It was simply impossible to keep on the usual trajectory of readings with the horrors on the news. Forget the virus. Forget the Brexit car crash. Forget government incompetence. None of which appear to abate. This is yet ANOTHER atrocity that looms large. So entirely incongruous though it is to read this passage in a leafy and quiet, suburban cemetery, it is the least.
The words of this speech by Steve Biko are 50 years old. But, strip away the particularities of apartheid-gripped South Africa in the 70s (when its crumbling was a vain hope), and it’s hardly dated. Tragically.
- Steve Biko (1946-1977): died in police custody, Pretoria, South Africa
- George Floyd (1973-2020): died in police custody, Minneapolis, USA

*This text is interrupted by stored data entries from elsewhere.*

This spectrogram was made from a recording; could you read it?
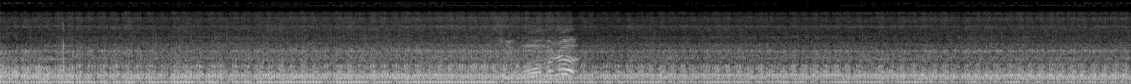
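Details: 2000 Kawasaki Ninja ZX-7R 750 four-cylinder after no-crank repair, carbs likely dirty, just started and still warming up, small leak noted: even, low four-cylinder idle holding steady, no misfire or tapping; normal idle.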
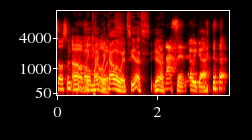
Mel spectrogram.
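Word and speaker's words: Michalowicz: to say his name but it's like Mike michowitz or something Mike malowitz yes yeah that's it there we go which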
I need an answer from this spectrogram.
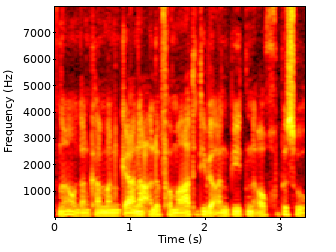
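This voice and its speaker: The recording is dry and close, with no echo. A man talks at a fairly quick pace in a normal speaking voice with a fairly low pitch. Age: 50s. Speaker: head of a company training center. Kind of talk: casual chat.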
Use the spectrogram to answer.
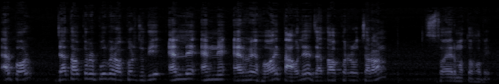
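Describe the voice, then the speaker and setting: A man teaching an online language class, explaining slowly, repeating himself and often pausing on fillers. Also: on the high side, lo-fi sound. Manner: slow, repetitive explaining with frequent fillers.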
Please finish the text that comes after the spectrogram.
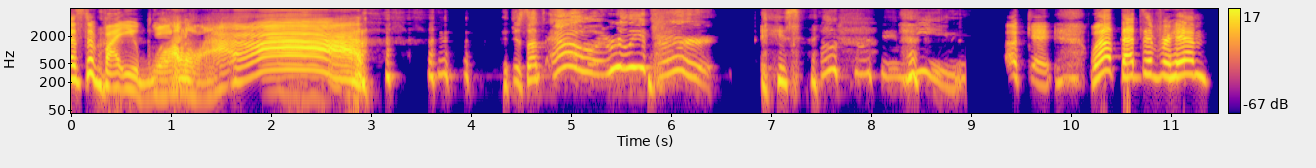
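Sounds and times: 
speech: 0:00.0 - 0:03.8, 0:04.4 - 0:11.4
person imitating a creature's roar: 0:00.9 - 0:03.0
laughter: 0:02.8 - 0:09.0.

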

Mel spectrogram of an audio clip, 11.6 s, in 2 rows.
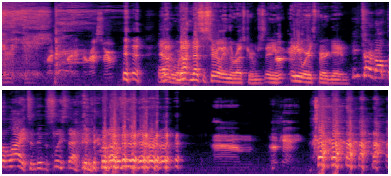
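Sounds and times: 
person imitating a creature's hiss: 0:00.0 - 0:00.9
speech: 0:01.4 - 0:08.6, 0:09.9 - 0:11.5
laughter: 0:06.9 - 0:08.6, 0:10.4 - 0:11.5.

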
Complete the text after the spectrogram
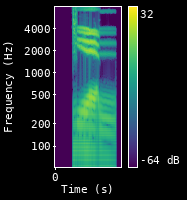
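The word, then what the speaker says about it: Dien (день): Dien is pronounced with a soft D sound, which is similar to the D in day, but with a slight Y sound after it.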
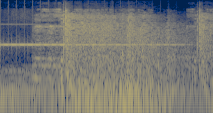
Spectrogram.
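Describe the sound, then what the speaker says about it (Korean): A loud explosion boom shakes the scene during a live broadcast of a Venezuelan military anniversary ceremony, with a second burst following after sustained rumbling noise, amid crowd and broadcast background. "대통령 연설 도중 폭발음과 함께 화면이 흔들립니다."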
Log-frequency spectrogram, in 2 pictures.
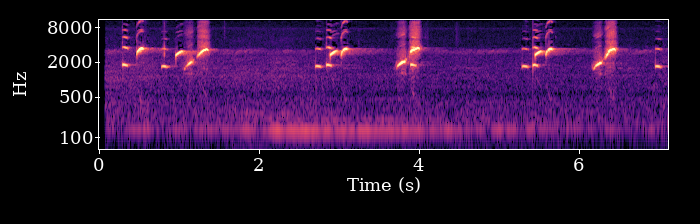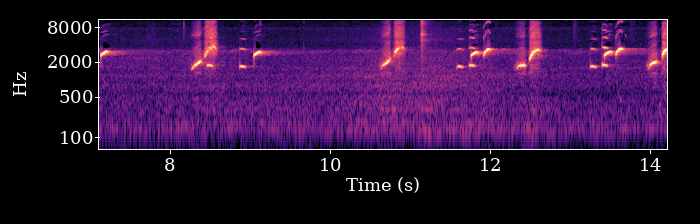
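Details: A common coqui frog, seen singing up close, calls its loud two-note 'co-QUI', the second note a sharp upward whistle.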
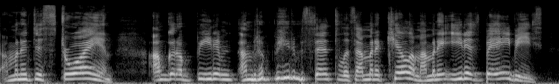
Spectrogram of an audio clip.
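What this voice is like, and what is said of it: Imitates another person's voice. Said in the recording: “I did a pretty good Mike Tyson impersonation ... that's pretty good.”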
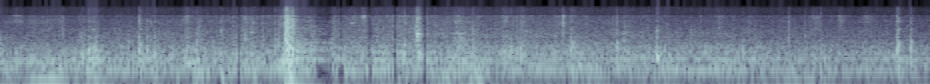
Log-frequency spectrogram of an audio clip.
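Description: Game-drive vehicle driving slowly off-road through bush, its engine running at low revs, with frequent small rattles and knocks from the rough ground and one loud knock about two seconds in.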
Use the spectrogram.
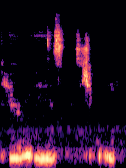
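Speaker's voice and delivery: soft puzzled whisper to herself. Real, not acted. Streamer reading an unknown name in chat, puzzled whisper. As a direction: whisper it, wondering who this is.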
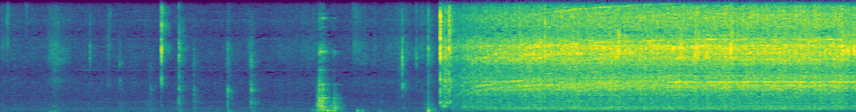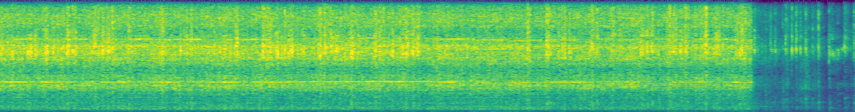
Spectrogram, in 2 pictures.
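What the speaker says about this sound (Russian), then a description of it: "периодически останавливаю миксер и счищаю со стенок" An electric mixer whirs loudly and steadily for about twelve seconds, beating chocolate ganache cream for cake frosting under fondant, after a few faint clicks and knocks at the start, then cuts off.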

So this is a longer Echoes than normal. It is roughly 18 minutes (yes I realise the recent ones have been creeping up – will cut back). But please bear with this one. After a few minutes trying to put it into context, the speech is roughly 13 minutes. Not long at all in the grand scheme of things.
In conversation I might have pushed back a little on the odd detail, naturally. But Biko’s central premise is irrefutable and everything he writes has a lucid and compelling logic to it. His mind was simply brilliant and his heart, courageous. Flawed like us all, of course, but inspiring and correct on the big things.
Thus, he was prophetic.
Woefully brief list for following up:
- Steve Biko on Wiki
- Get hold of Biko’s I Write What I Like
- Xolela Mangcu’s bio Biko: A Life (2013)
- Donald Woods’ bio Biko & The struggle of the Black Consciousness Movement (1979)
- George Floyd on Wiki
- The And Campaign (USA)
- Be The Bridge (USA focus)
- My friend Mary McCampbell has compiled links to important African American voices to listen to
- Alexis Freeman: Is God racist or is it my church?
- George Floyd’s gospel legacy
- Racism in the UK
Here is a powerful live version of Peter Gabriel’s Biko (sadly with rubbish sound). In South Africa. In front of President Mandela. As part of his programme to combat AIDS: